- _Materials provided_
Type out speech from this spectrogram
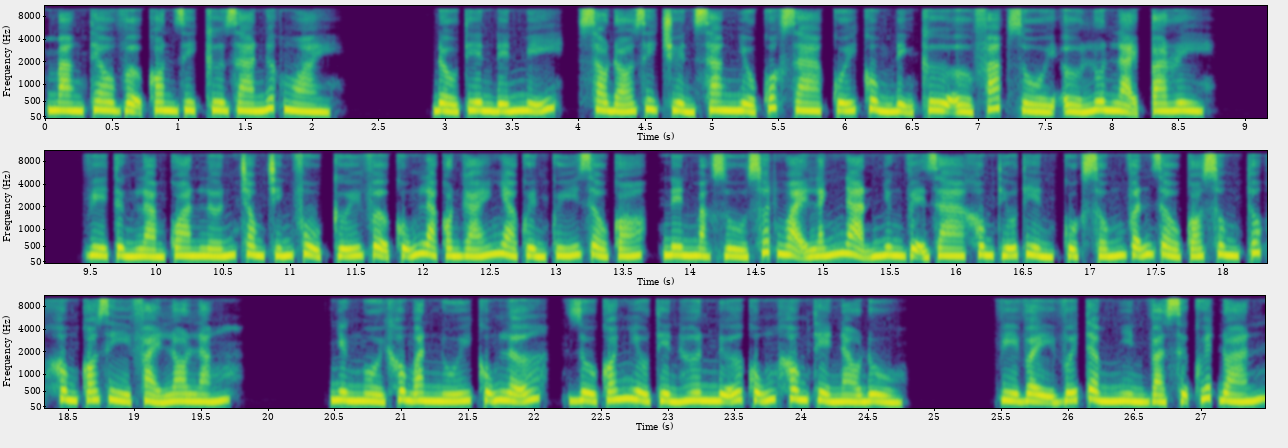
mang theo vợ con di cư ra nước ngoài. Đầu tiên đến Mỹ, sau đó di chuyển sang nhiều quốc gia cuối cùng định cư ở Pháp rồi ở luôn lại Paris. Vì từng làm quan lớn trong chính phủ cưới vợ cũng là con gái nhà quyền quý giàu có, nên mặc dù xuất ngoại lánh nạn nhưng vệ gia không thiếu tiền, cuộc sống vẫn giàu có sung túc không có gì phải lo lắng. Nhưng ngồi không ăn núi cũng lỡ, dù có nhiều tiền hơn nữa cũng không thể nào đủ. Vì vậy với tầm nhìn và sự quyết đoán,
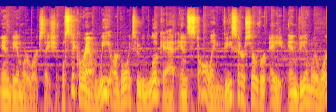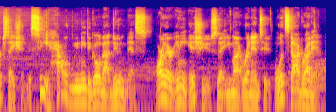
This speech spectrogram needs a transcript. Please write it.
in VMware Workstation? Well, stick around. We are going to look at installing vCenter Server 8 in VMware Workstation to see how you need to go about doing this. Are there any issues that you might run into? Well, let's dive right in.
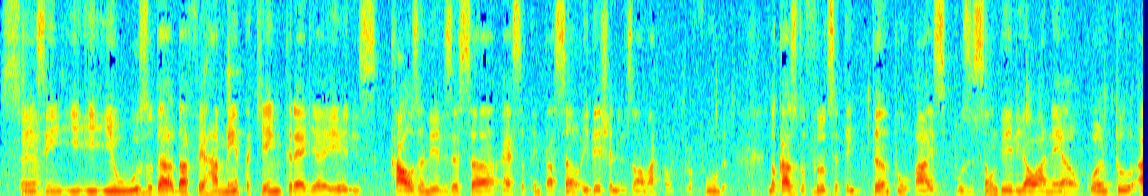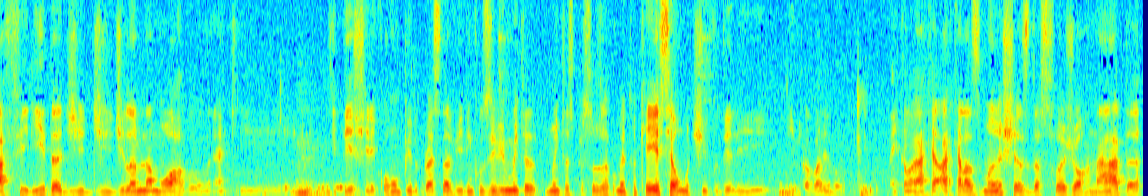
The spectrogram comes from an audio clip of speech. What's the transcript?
Sim, sim. E, e, e, o uso da, da, ferramenta que é entregue a eles causa neles essa, essa tentação e deixa neles uma marca muito profunda. No caso do fruto, você tem tanto a exposição dele ao anel quanto a ferida de, de, de Lâmina Morgul, né? Que, que deixa ele corrompido pro resto da vida. Inclusive, muita, muitas pessoas argumentam que esse é o motivo dele ir para Valinor. Então, aquelas manchas da sua jornada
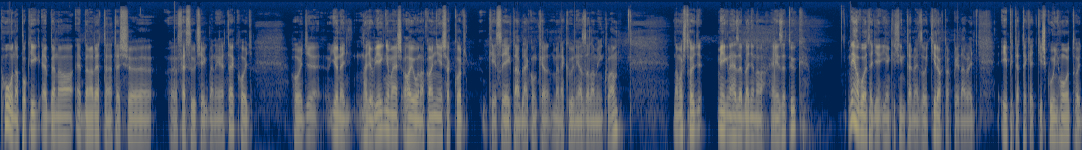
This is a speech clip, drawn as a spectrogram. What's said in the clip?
hónapokig ebben a, ebben a rettenetes ö, ö, feszültségben éltek, hogy, hogy jön egy nagyobb jégnyomás, a hajónak annyi, és akkor kész a jégtáblákon kell menekülni azzal, amink van. Na most, hogy még nehezebb legyen a helyzetük, Néha volt egy ilyen kis intermezzo, hogy kiraktak például egy, építettek egy kis kunyhót, hogy,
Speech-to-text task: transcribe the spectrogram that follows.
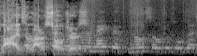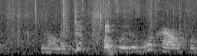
lives, a lot of soldiers. Gonna make that no soldiers will get, you know, like, Yeah. hopefully, because look how, with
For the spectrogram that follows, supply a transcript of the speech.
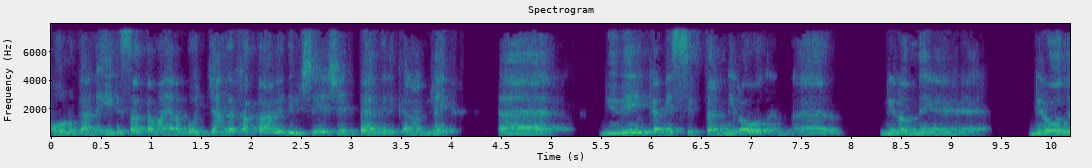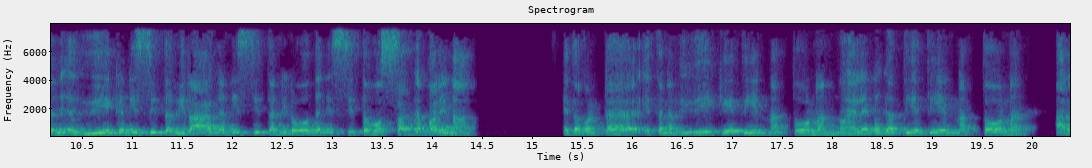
පුහුණු ගන්න. ඒ නිසා තමයි අර බොජ්ජංග කතාවේදී විශේෂයෙන් පැහැදිලි කරන්නේ විවේක නිසිත නිරෝධ නිරෝධ විවේක නිසිත විරාග නිසිත නිරෝධ නිසිත වස්සග්ග පරිණාම. එතකොට එතන විවේකයේ තියෙන්නත් ඕන නොයැලෙන ගතිය තියෙන්නත් ඕන අර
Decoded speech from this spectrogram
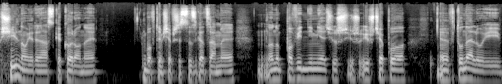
silną jedenastkę korony, bo w tym się wszyscy zgadzamy, no, no powinni mieć już, już, już ciepło e, w tunelu i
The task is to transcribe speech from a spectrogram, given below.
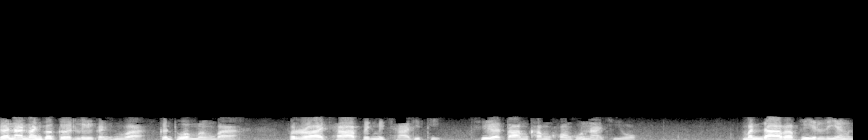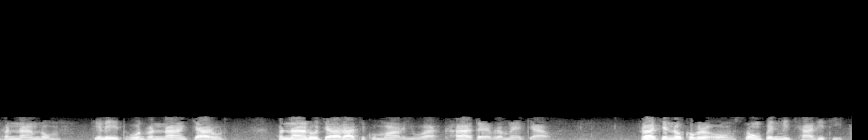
ขณะนั้นก็เกิดลือกันขึ้นว่าเกินทั่วเมืองบ่า พระราชาเป็นมิจฉาทิฏฐิ เชื่อตามคำของคุณนาชีวก บรรดาพระพี่เลี้ยงพระนางนมที่นี่ทูลพระนางจารุพระนางรุจาราชกุมารีว่าข้าแต่พระแม่เจ้า พระชนกของพระองค์ทรงเป็นมิจฉาทิฏฐิไป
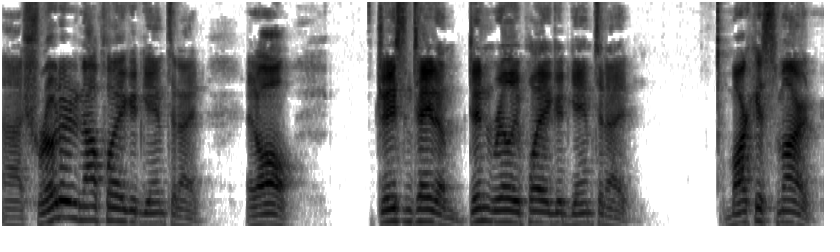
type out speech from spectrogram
Uh, Schroeder did not play a good game tonight at all. Jayson Tatum didn't really play a good game tonight. Marcus Smart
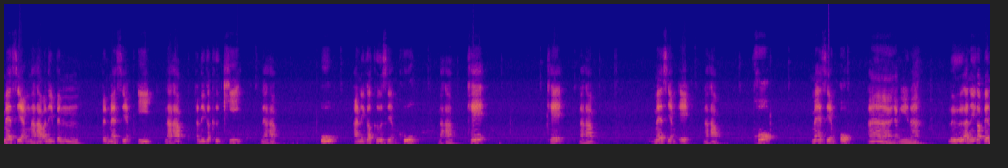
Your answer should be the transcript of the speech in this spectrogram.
แม่เสียงนะครับ อันนี้เป็นเป็นแม่เสียงอีนะครับ อันนี้ก็คือคินะครับอุ อันนี้ก็คือเสียงคุนะครับเคเคนะครับแม่เสียงเอกนะครับโคแม่เสียงโอกอ่าอย่างนี้นะ หรืออันนี้ก็เป็น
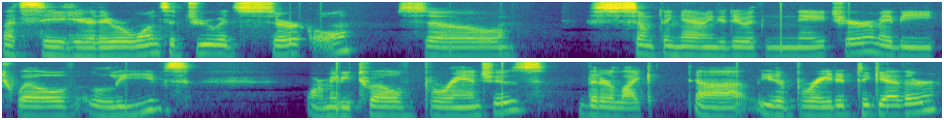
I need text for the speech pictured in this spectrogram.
Let's see here. They were once a druid circle. So something having to do with nature, maybe 12 leaves or maybe 12 branches that are like uh, either braided together.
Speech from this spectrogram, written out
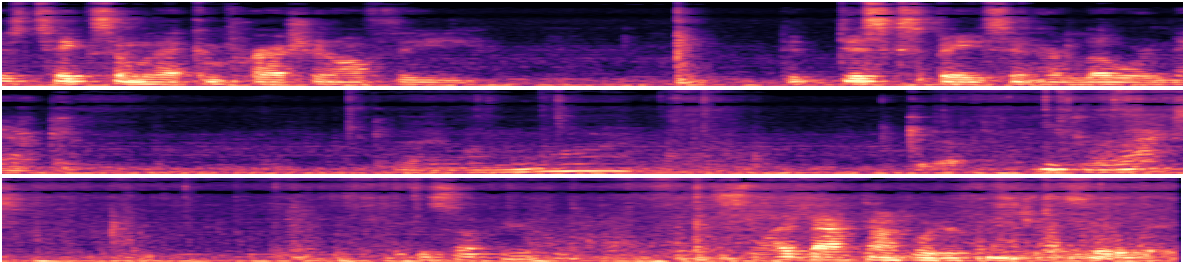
Just take some of that compression off the the disc space in her lower neck. Good. One more. Good. You can relax. Get this up here. Slide back down toward your feet a little bit.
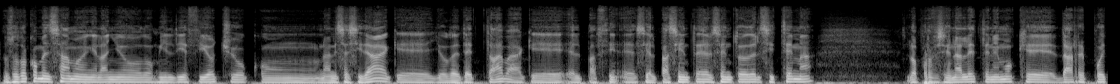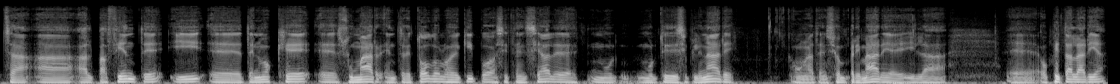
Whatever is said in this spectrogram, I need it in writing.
Nosotros comenzamos en el año 2018 con una necesidad que yo detectaba, que eh, si el paciente es el centro del sistema, los profesionales tenemos que dar respuesta al paciente y eh, tenemos que eh, sumar entre todos los equipos asistenciales multidisciplinares, con atención primaria y la hospitalaria,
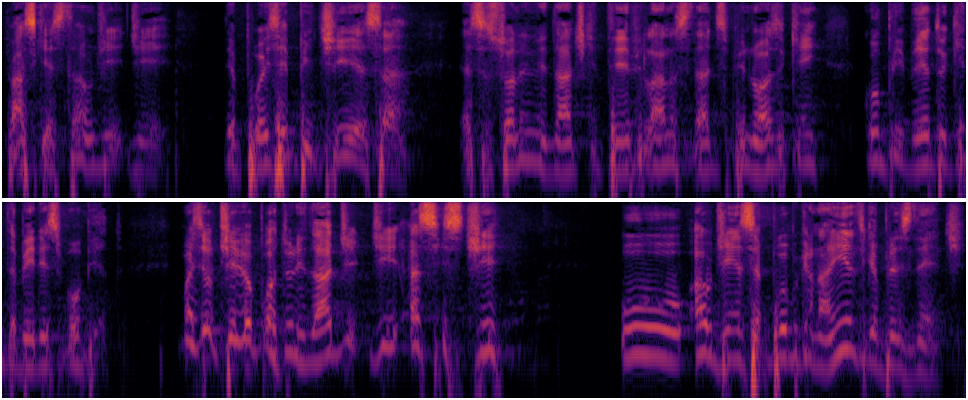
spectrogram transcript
faz questão de, de depois repetir essa essa solenidade que teve lá na cidade de Espinosa, quem cumprimento aqui também nesse momento. Mas eu tive a oportunidade de, de assistir a audiência pública na íntegra, presidente,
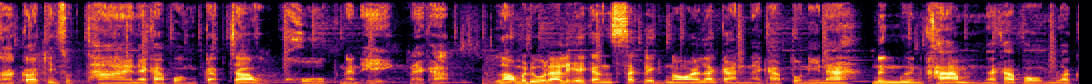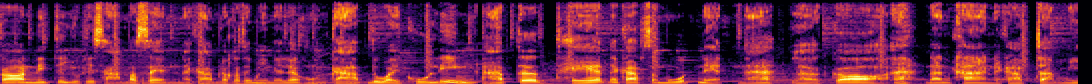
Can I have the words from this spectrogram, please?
แล้วก็กลิ่นสุดท้ายนะครับผมกับเจ้าโคกนั่นเองนะครับ เรามาดูรายละเอียดกันสักเล็กน้อยแล้วกันนะครับตัวนี้นะ10,000คำนะครับผมแล้วก็นิกจะอยู่ที่3%นะครับแล้วก็จะมีในเรื่องของกราฟด้วย cooling after taste นะครับ smoothness นะแล้วก็อะด้านข้างนะครับจะมี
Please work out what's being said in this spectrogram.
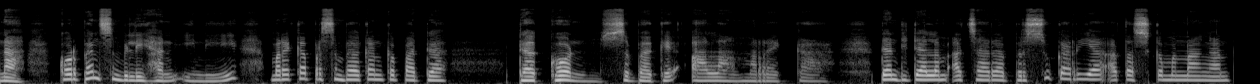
Nah, korban sembelihan ini mereka persembahkan kepada Dagon sebagai Allah mereka. Dan di dalam acara bersukaria atas kemenangan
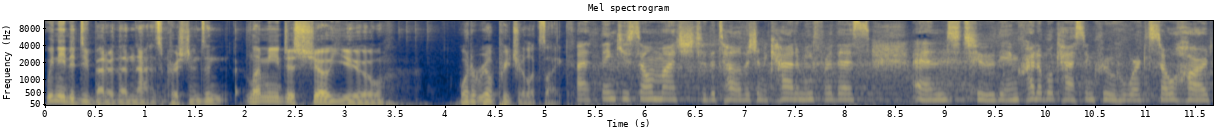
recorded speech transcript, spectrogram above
We need to do better than that as Christians. And let me just show you what a real preacher looks like. Uh, thank you so much to the Television Academy for this and to the incredible cast and crew who worked so hard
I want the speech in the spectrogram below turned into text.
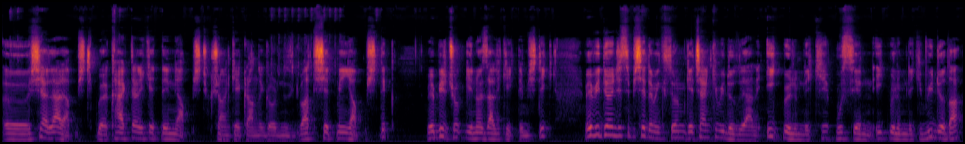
e, şeyler yapmıştık. Böyle karakter hareketlerini yapmıştık. Şu anki ekranda gördüğünüz gibi. Ateş etmeyi yapmıştık. Ve birçok yeni özellik eklemiştik. Ve video öncesi bir şey demek istiyorum. Geçenki videoda yani ilk bölümdeki bu serinin ilk bölümdeki videoda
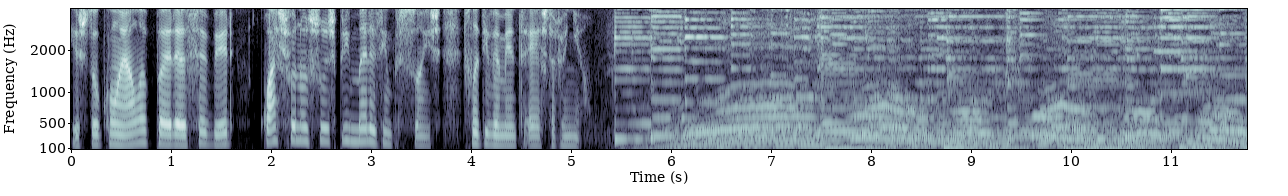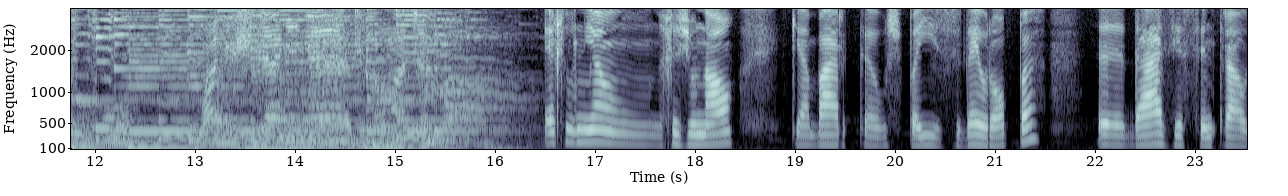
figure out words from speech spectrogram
Eu estou com ela para saber quais foram as suas primeiras impressões relativamente a esta reunião. É reunião regional que abarca os países da Europa, eh, da Ásia Central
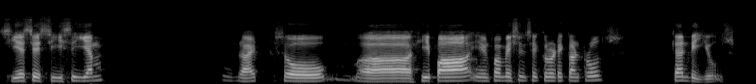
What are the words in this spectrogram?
CSA CCM, right? So uh, HIPAA information security controls can be used.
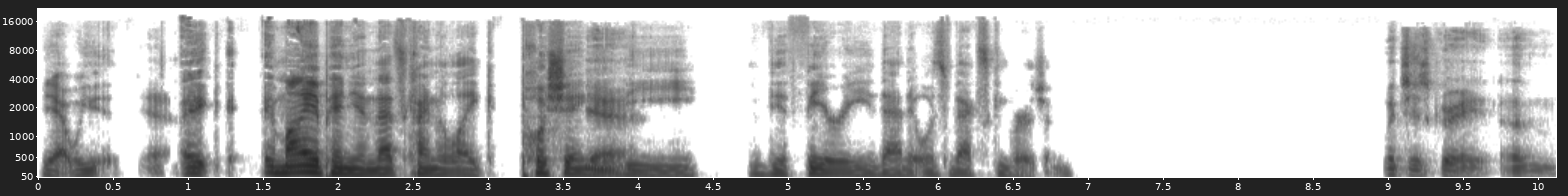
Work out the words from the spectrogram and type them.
yeah. We, Yeah. I, in my opinion, that's kind of like pushing Yeah. the the theory that it was Vex conversion. which is great. Um,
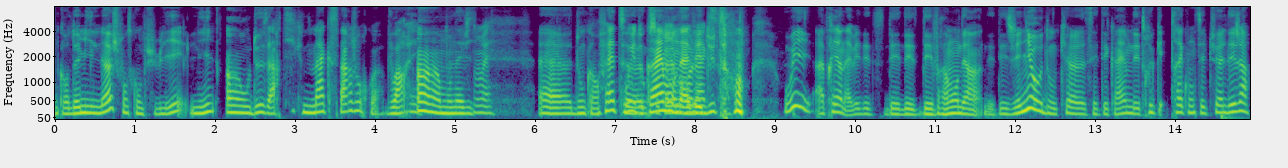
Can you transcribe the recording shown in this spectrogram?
Donc en 2009, je pense qu'on publiait un ou deux articles max par jour, quoi, voire un à mon avis. Euh, donc en fait, euh, donc quand, même, on avait du temps. oui, après il y en avait des, des, des, vraiment des, géniaux, donc euh, c'était quand même des trucs très conceptuels déjà.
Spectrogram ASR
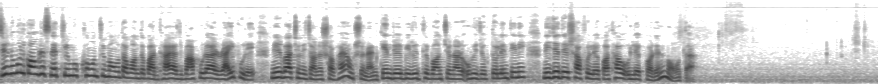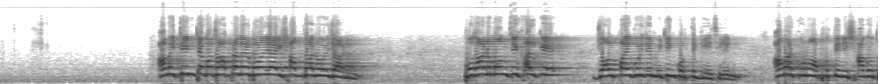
তৃণমূল কংগ্রেস নেত্রী মুখ্যমন্ত্রী মমতা বন্দ্যোপাধ্যায় আজ বাঁকুড়ার রায়পুরে নির্বাচনী জনসভায় অংশ নেন। কেন্দ্রের বিরুদ্ধে বঞ্চনার অভিযোগ তোলেন তিনি। নিজেদের সাফল্যের কথাও উল্লেখ করেন মমতা। আমি তিনটে কথা আপনাদের বলে যাই, সাবধান হয়ে যান। প্রধানমন্ত্রী কালকে জলপাইগুড়িতে মিটিং করতে গিয়েছিলেন। আমার কোনো আপত্তি নেই স্বাগত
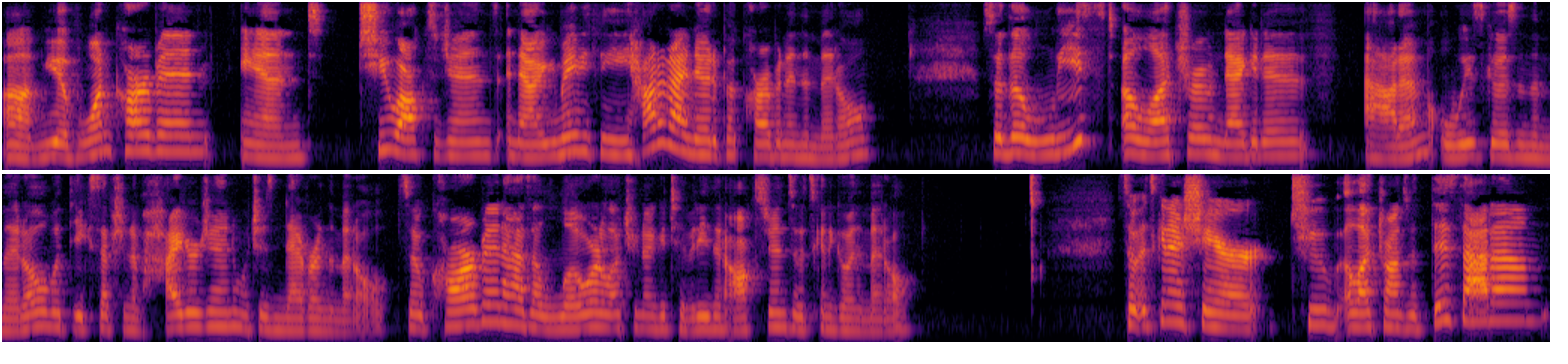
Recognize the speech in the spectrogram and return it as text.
um, you have one carbon and two oxygens. And now you may be thinking, how did I know to put carbon in the middle? So the least electronegative atom always goes in the middle with the exception of hydrogen, which is never in the middle. So carbon has a lower electronegativity than oxygen, so it's going to go in the middle. So it's going to share two electrons with this atom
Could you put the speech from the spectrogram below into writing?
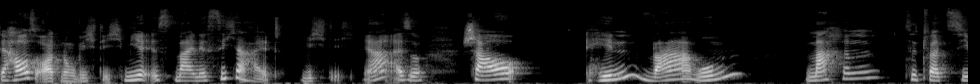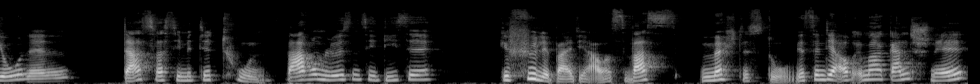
der Hausordnung wichtig. Mir ist meine Sicherheit wichtig. Ja, also schau hin, warum machen Situationen das, was sie mit dir tun? Warum lösen sie diese Gefühle bei dir aus? Was möchtest du? Wir sind ja auch immer ganz schnell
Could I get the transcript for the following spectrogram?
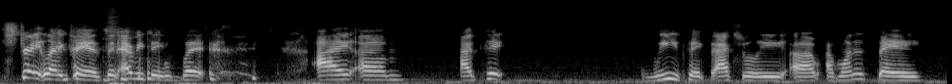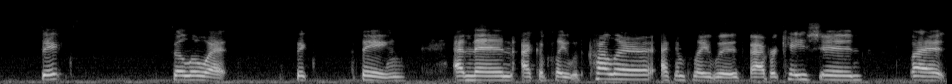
straight leg pants and everything. but I um I picked we picked actually, uh, I want to say six silhouettes, six things. And then I could play with color, I can play with fabrication, but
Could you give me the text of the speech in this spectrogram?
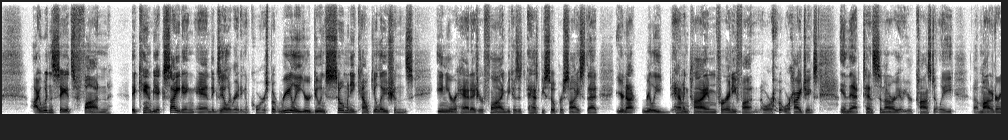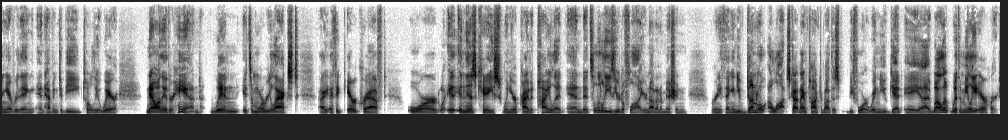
I wouldn't say it's fun." it can be exciting and exhilarating, of course, but really you're doing so many calculations in your head as you're flying because it has to be so precise that you're not really having time for any fun or or hijinks in that tense scenario. You're constantly uh, monitoring everything and having to be totally aware. Now, on the other hand, when it's a more relaxed, I, I think aircraft or in this case, when you're a private pilot and it's a little easier to fly, you're not on a mission or anything, and you've done a lot. Scott and I have talked about this before. When you get a uh, well with Amelia Earhart,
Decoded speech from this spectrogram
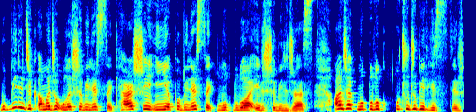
bu biricik amaca ulaşabilirsek, her şeyi iyi yapabilirsek mutluluğa erişebileceğiz. Ancak mutluluk uçucu bir histir.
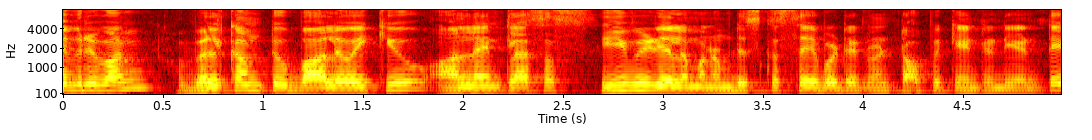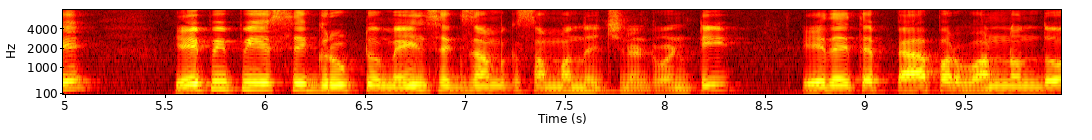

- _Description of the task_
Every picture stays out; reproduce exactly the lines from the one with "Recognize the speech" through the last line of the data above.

- _Written solution_
Recognize the speech in the spectrogram and return it as text.
um, you have one carbon and two oxygens. And now you may be thinking, how did I know to put carbon in the middle? So the least electronegative atom always goes in the middle with the exception of hydrogen, which is never in the middle. So carbon has a lower electronegativity than oxygen, so it's going to go in the middle. So it's going to share two electrons with this atom
Could you put the speech from the spectrogram below into writing?
der Hausordnung wichtig. Mir ist meine Sicherheit wichtig. Ja, also schau hin, warum machen Situationen das, was sie mit dir tun? Warum lösen sie diese Gefühle bei dir aus? Was möchtest du? Wir sind ja auch immer ganz schnell
Could I get the transcript for the following spectrogram?
straight leg pants and everything. but I um I picked we picked actually, uh, I want to say six silhouettes, six things. And then I could play with color, I can play with fabrication, but
Could you give me the text of the speech in this spectrogram?
I wouldn't say it's fun." it can be exciting and exhilarating, of course, but really you're doing so many calculations in your head as you're flying because it has to be so precise that you're not really having time for any fun or or hijinks in that tense scenario. You're constantly uh, monitoring everything and having to be totally aware. Now, on the other hand, when it's a more relaxed, I, I think aircraft or in this case, when you're a private pilot and it's a little easier to fly, you're not on a mission or anything, and you've done a lot. Scott and I have talked about this before. When you get a uh, well with Amelia Earhart,
Decoded speech from this spectrogram
bu biricik amaca ulaşabilirsek, her şeyi iyi yapabilirsek mutluluğa erişebileceğiz. Ancak mutluluk uçucu bir histir.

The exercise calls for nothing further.